18 This is how the birth of Jesus the Messiah came about[d]: His mother Mary was pledged to be married to Joseph, but before they came together, she was found to be pregnant through the Holy Spirit. 19 Because Joseph her husband was faithful to the law, and yet[e] did not want to expose her to public disgrace, he had in mind to divorce her quietly.

20 But after he had considered this, an angel of the Lord appeared to him in a dream and said, “Joseph son of David, do not be afraid to take Mary home as your wife, because what is conceived in her is from the Holy Spirit. 21 She will give birth to a son, and you are to give him the name Jesus,[f] because he will save his people from their sins.”

22 All this took place to fulfill what the Lord had said through the prophet: 23 “The virgin will conceive and give birth to a son, and they will call him Immanuel”[g] (which means “God with us”).

24 When Joseph woke up, he did what the angel of the Lord had commanded him and took Mary home as his wife. 25 But he did not consummate their marriage until she gave birth to a son. And he gave him the name Jesus. – Matthew 1:18-25 (NIV)

We continued our discussion with talking about the shock that Joseph must have been in. Can you imagine being in his place? To have a fiance that claims she was impregnated by the Holy Spirit? Notice though that Joseph was faithful to God and did as he was commanded. Even if it might not have made much sense to him…

Overall, stepping out of my comfort zone wasn’t a very big deal. I found the guys at the shelter to be super smart (some talking about things that would be on a graduate level in seminary) and very nice.

Earlier, as I was driving to the shelter, I prayed that God would use me, that He would fill me up and help me to minister to the guys at the shelter. What is funny, is that the guys at the shelter ministered to me! I praise God for being the One who overcomes social boundaries. May His will be done.

*Awhile back I wrote a tad more on this, you can find it here.

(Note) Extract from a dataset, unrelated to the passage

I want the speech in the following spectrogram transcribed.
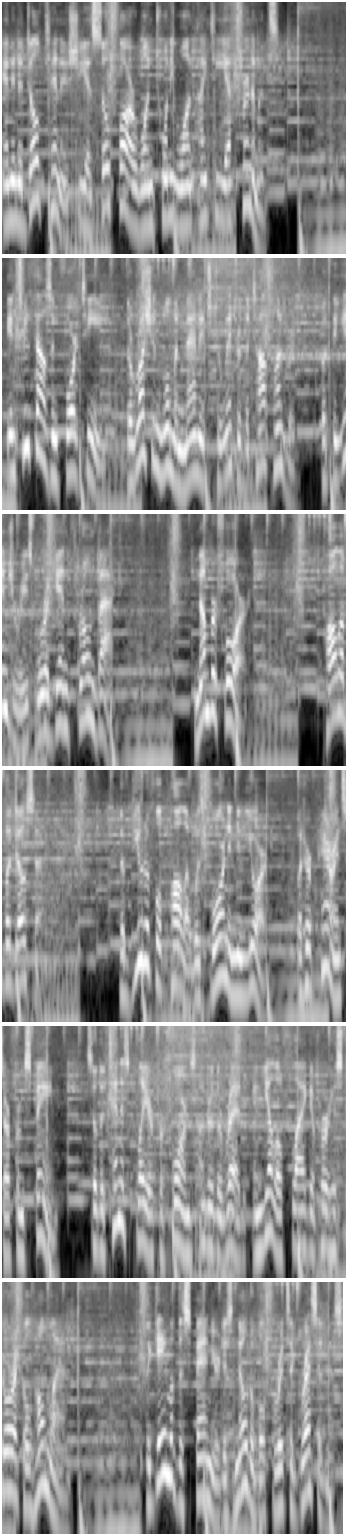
and in adult tennis she has so far won 21 ITF tournaments. In 2014, the Russian woman managed to enter the top 100, but the injuries were again thrown back. Number 4. Paula Badosa. The beautiful Paula was born in New York, but her parents are from Spain, so the tennis player performs under the red and yellow flag of her historical homeland. The game of the Spaniard is notable for its aggressiveness,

The Christian life is one that is often lived out in unintentional isolation. We go to church, mid-week Bible study, and hopefully connect with fellow Christians. From that, we create our own little Christian bubbles filled with like-minded individuals. Now I think that it is great to attend church, Bible study, and get to know other believers. However, I think that we are isolating ourselves from those that we have been called to reach out to, those outside the church.

19 Therefore go and make disciples of all nations, baptizing them in the name of the Father and of the Son and of the Holy Spirit, – Matthew 28:19 (NIV)

Yesterday, I attended a meeting for a ministry that is seeking to teach a weekly Bible study at a local homeless shelter. The study would meet every week and would be taught by teams of two guys who would rotate with other teaching teams. The commitment is very low; the potential to share our lives with these guys is huge!

One of the requirements for being a part of this ministry is that you have to be willing to give your cell phone number to these guys. That way if one of them needs to talk or needs prayer, they can give you call. Now I have to admit that I was going along with the whole thing until giving out my cell phone number was mentioned. COMFORT ZONE ALERT! Which then made me ask myself a few questions:

  • What are my motives in wanting to do this homeless ministry?
  • Are they to further Christ’s kingdom or to maintain my false sense of cell phone number security?
  • Do I really want to live in communion/ open my life up to these guys, many of who are ex-cons?
  • Am I happy living in isolation and ignoring Christ’s Great Commission?
My wife and I read this morning, during our devotional time, about how Christ wants us to have open hands. Often though we clutch our hands together, holding onto something we don’t want to give up. We think that somehow we can do better holding onto whatever it is versus giving it to the Creator of the universe. I know that I need to see the bigger picture, to push past the comforts of isolation…I also know that I need Christ’s help to do so.